Little, Brown, 2019.
Hardcover Picture Book, 32 pp.
Ping was a source of curiosity, that cover and how it landed it on all the lists. Oh, my. Think how picture books like Yamada’s question series (What Do You Do with an Idea? …a Problem?, etc.) resonate with an adult readership, to say nothing of the child audiences. Ping is one I will be recommending to my creative friends who’ve put themselves out there on social media.
Ani Castillo uses the game of Ping Pong to talk about the call and response of relationships. Our Ping may receive a Pong in response and that response can be any number of “feelings, intentions, or ideas” (jacket copy). What I love is how Castillo reminds us that “although it’s good to image the best possible Ping. It helps to remember that it is not up to you.” She acknowledges how Pongs aren’t always going to be positive, but continues on, herself, in the positive, encouraging the reader to Ping “freely”, “curiously”, “mindfully”, etc. And she includes the reminder that after we Ping, there is a time to wait for the Pong. As with the game, after we Ping, we anticipate a Pong, and Castillo takes time to explore what that could look like.
The illustrations are bright and expressive, as straightforward and as certain as the text (which is big enough for your beginning readers). The inspirational listings of how we can Ping are accompanied by simple action-focused-images that could translate into adding options of your own.
Castillo’s use of my favorite color notwithstanding, I’m so excited about this picture book. I would’ve owned it with the daughter (I might still with her aged 19.) It’s a good gift, to yourself, or to anyone one special in your life whether they are an adult or child.

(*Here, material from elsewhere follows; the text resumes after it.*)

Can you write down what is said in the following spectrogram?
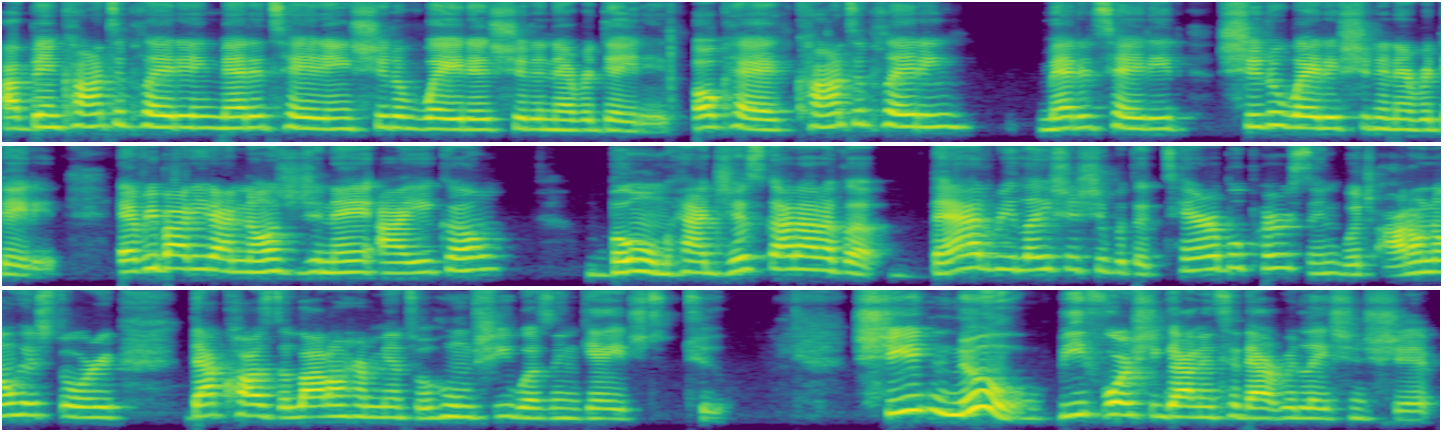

Recommended for all the libraries.
Ani Castillo is a cartoonist, illustrator, and teacher who was born in Guadalajara, Mexico and now lives in Canada.